Data excerpts:
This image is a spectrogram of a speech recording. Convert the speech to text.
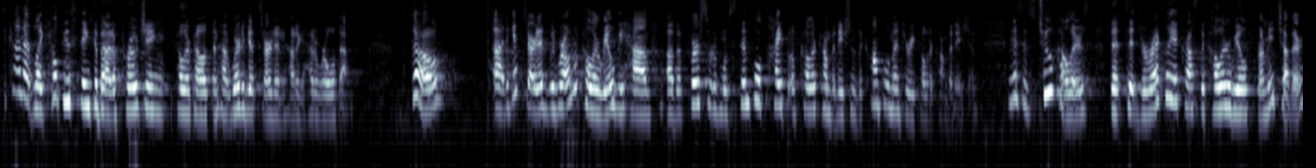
to kind of like help you think about approaching color palettes and how, where to get started and how to how to roll with that. So uh, to get started, when we're on the color wheel, we have uh, the first sort of most simple type of color combination is a complementary color combination. And this is two colors that sit directly across the color wheel from each other.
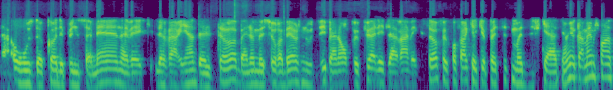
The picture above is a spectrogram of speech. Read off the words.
la hausse de cas depuis une semaine, avec le variant Delta, ben là, M. Roberge nous dit, ben là, on peut plus aller de l'avant avec ça. Fait qu'il faut faire quelques petites modifications. Il y a quand même, je pense,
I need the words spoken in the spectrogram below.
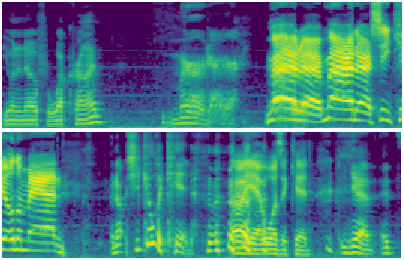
do you wanna know for what crime? Murder. Murder! Murder! She killed a man! No, she killed a kid. Oh, yeah, it was a kid. yeah, it's,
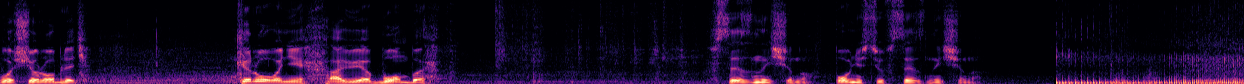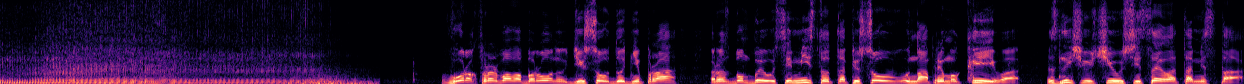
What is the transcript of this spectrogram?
ось що роблять керовані авіабомби. Все знищено, повністю все знищено. Ворог прорвав оборону, дійшов до Дніпра, розбомбив усе місто та пішов у напрямок Києва, знищуючи усі села та міста.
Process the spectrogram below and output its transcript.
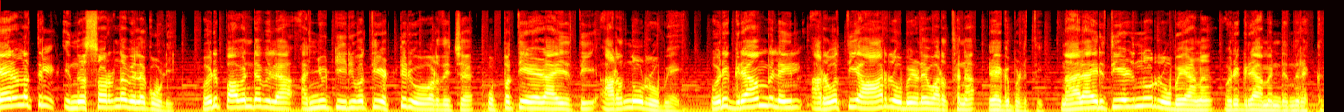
കേരളത്തിൽ ഇന്ന് സ്വർണവില കൂടി. ഒരു പവന്റെ വില അഞ്ഞൂറ്റി ഇരുപത്തി എട്ട് രൂപ വർദ്ധിച്ച് മുപ്പത്തിയേഴായിരത്തി അറുന്നൂറ് രൂപയായി. ഒരു ഗ്രാം വിലയിൽ അറുപത്തി ആറ് രൂപയുടെ വർധന രേഖപ്പെടുത്തി. നാലായിരത്തി എഴുന്നൂറ് രൂപയാണ് ഒരു ഗ്രാമിന്റെ നിരക്ക്.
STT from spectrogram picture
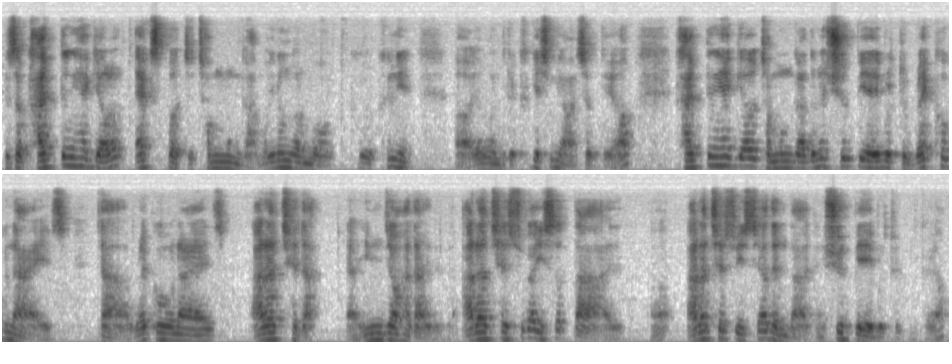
그래서 갈등 해결 expert 전문가 뭐 이런 걸뭐 그 흔히 어, 여러분들이 크게 신경 안 써도 돼요. 갈등 해결 전문가들은 should be able to recognize 자 recognize 알아채다 야, 인정하다 알아챌 수가 있었다 어? 알아챌 수 있어야 된다 should be able to니까요.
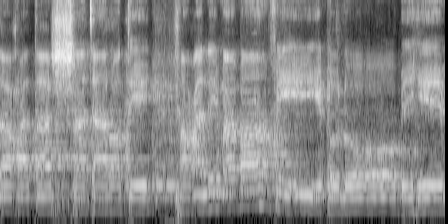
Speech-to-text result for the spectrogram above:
তাহাতাশ শাজারাতি ফাআলিমা মা ফি কুলুবিহিম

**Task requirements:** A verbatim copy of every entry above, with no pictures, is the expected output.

**Solution below:**
This image is a spectrogram of a speech recording. Convert the speech to text.
to kind of like help you think about approaching color palettes and how, where to get started and how to how to roll with that. So uh, to get started, when we're on the color wheel, we have uh, the first sort of most simple type of color combination is a complementary color combination. And this is two colors that sit directly across the color wheel from each other.
The picture above is a spectrogram of speech. Read off the words.
la hausse de cas depuis une semaine, avec le variant Delta, ben là, M. Roberge nous dit, ben là, on peut plus aller de l'avant avec ça. Fait qu'il faut faire quelques petites modifications. Il y a quand même, je pense,
I need the words spoken in the spectrogram below.
do you wanna know for what crime? Murder. Murder! Murder! She killed a man! No, she killed a kid. Oh, yeah, it was a kid. yeah, it's,
What is the transcript of this spectrogram?
ось що роблять керовані авіабомби. Все знищено, повністю все знищено. Ворог прорвав оборону, дійшов до Дніпра, розбомбив усе місто та пішов у напрямок Києва, знищуючи усі села та міста.
Process the spectrogram below and output its transcript.
കേരളത്തിൽ ഇന്ന് സ്വർണവില കൂടി. ഒരു പവന്റെ വില അഞ്ഞൂറ്റി ഇരുപത്തി എട്ട് രൂപ വർദ്ധിച്ച് മുപ്പത്തിയേഴായിരത്തി അറുന്നൂറ് രൂപയായി. ഒരു ഗ്രാം വിലയിൽ അറുപത്തി ആറ് രൂപയുടെ വർധന രേഖപ്പെടുത്തി. നാലായിരത്തി എഴുന്നൂറ് രൂപയാണ് ഒരു ഗ്രാമിന്റെ നിരക്ക്.
STT from spectrogram picture
그래서 갈등 해결 expert 전문가 뭐 이런 걸뭐 그 흔히 어, 여러분들이 크게 신경 안 써도 돼요. 갈등 해결 전문가들은 should be able to recognize 자 recognize 알아채다 야, 인정하다 알아챌 수가 있었다 어? 알아챌 수 있어야 된다 should be able to니까요.
Speech-to-text result for the spectrogram above:
তাহাতাশ শাজারাতি ফাআলিমা মা ফি কুলুবিহিম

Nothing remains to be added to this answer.